“The architecture of a house can be enriched with different sensors to detect movement and identify the cause of the movement. The technology can also be used to gather medical information which could be vital for people who live alone,” says Dr Augusto. “One example would be to help older people by spotting when they get into difficulties. It could also improve security around buildings detecting unexplained movements or to help diagnose health problems before they become serious.”
Dr Augusto is developing software which will be able to analyse the various activities detected by the sensors at a remote location. This information can then be used to assist either the inhabitants of the house directly or passed on to others, for example relatives, medical and caring personnel or security staff. One attractive feature of this software is that it will provide a flexible language to define a variety of interesting scenarios which can then be monitored.
“Technology already exists to detect what objects are being used in the home. This allows us to take ‘behavioural snapshots’ of the activities, or the lack of them, inside the house,” continues Dr Augusto. “However while our senses give us information about the environment, it is our intelligence that puts all these information together to understand a context and take decisions. Similarly, individual sensors need to be complemented with software that can have a more holistic view of a given environment at any time as to anticipate potential risks or needs and act accordingly.”
According to Dr Augusto, while there are many houses advertised as ‘Smart Homes’, it would be hard to say how many actually deserve the label - as this depends on where the line is drawn between something behaving intelligently or not. The market for Smart Homes technology is growing, particularly in Northern Europe, the USA and Japan. Some charitable trusts in the UK like the Joseph Rowntree Housing Trust have basic Smart Homes functioning to provide independent living to elderly people.

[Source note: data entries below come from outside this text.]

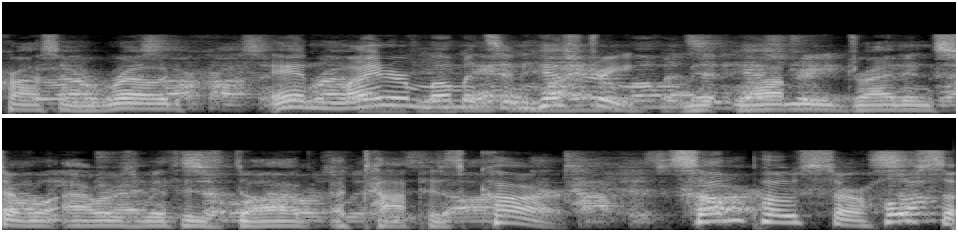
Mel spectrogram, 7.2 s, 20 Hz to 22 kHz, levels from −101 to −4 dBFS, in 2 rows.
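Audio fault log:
0.11–1.39 s, 1.55–3.18 s, 3.35–6.43 s and 6.59–7.11 s, echo leak: a second copy of the speech trails the original by about 0.75 s, only a little quieter than the direct sound. The likely cause is a loudspeaker at the far end of a call whose echo canceller failed to strip out what its microphone picked up, returning that pickup into the line.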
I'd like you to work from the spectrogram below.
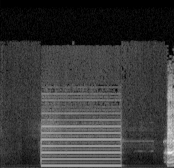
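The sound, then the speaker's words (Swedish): A telephone ringing tone sounds while someone places a call: one steady, single-pitched tone lasting about a second, then silence, and a brief burst of voice at the very end. “ska vi bara ringa henne?”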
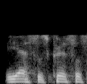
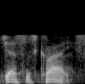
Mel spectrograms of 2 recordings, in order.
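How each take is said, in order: First: Jesus Christus said as "YES-us KRIS-tus"; Latin pronunciation. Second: Said in the usual way. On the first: Shown as a demonstration. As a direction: open Jesus with a Y sound, short i in Christus. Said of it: "of Jesus Christ". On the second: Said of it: "of Jesus Christus".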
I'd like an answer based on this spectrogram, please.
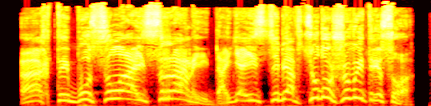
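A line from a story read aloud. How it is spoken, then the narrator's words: Tavern keeper shouting. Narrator (Russian): закричал хозяин пивной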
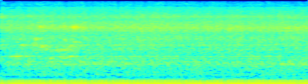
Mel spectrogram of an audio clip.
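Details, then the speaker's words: Classic car after new ignition (correct coil, new contact breakers and condenser, original HT leads): smooth even low hum, steady rhythm, no stumbles, firing on all cylinders, never run that well; normal idle. "It's idling properly. It's accelerating properly. It's firing on all cylinders."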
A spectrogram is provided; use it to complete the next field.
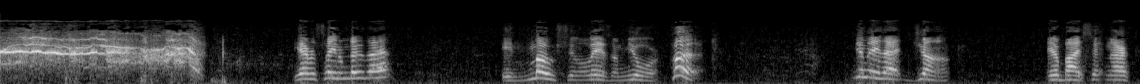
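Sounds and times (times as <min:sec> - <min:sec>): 
man imitating someone screaming and hollering: 0:00.0 - 0:02.1
speech: 0:03.0 - 0:04.0, 0:05.0 - 0:07.0, 0:08.5 - 0:09.6, 0:10.5 - 0:11.3.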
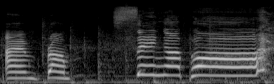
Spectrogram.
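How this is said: It is said in a put-on, showy pageant voice.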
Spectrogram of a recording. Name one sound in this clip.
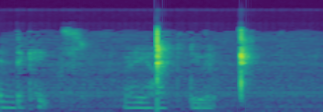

“Smart Houses are technologically and commercially viable and the more resources available the better. As time progresses, new sensors will become available and more complex designs will be considered,” he adds. “We are currently looking for funding or other sources of collaboration and interaction to help bring this important area of research to fruition. Although still in its embryonic stages, there will be many applications of this technology which is both technologically and commercially viable.”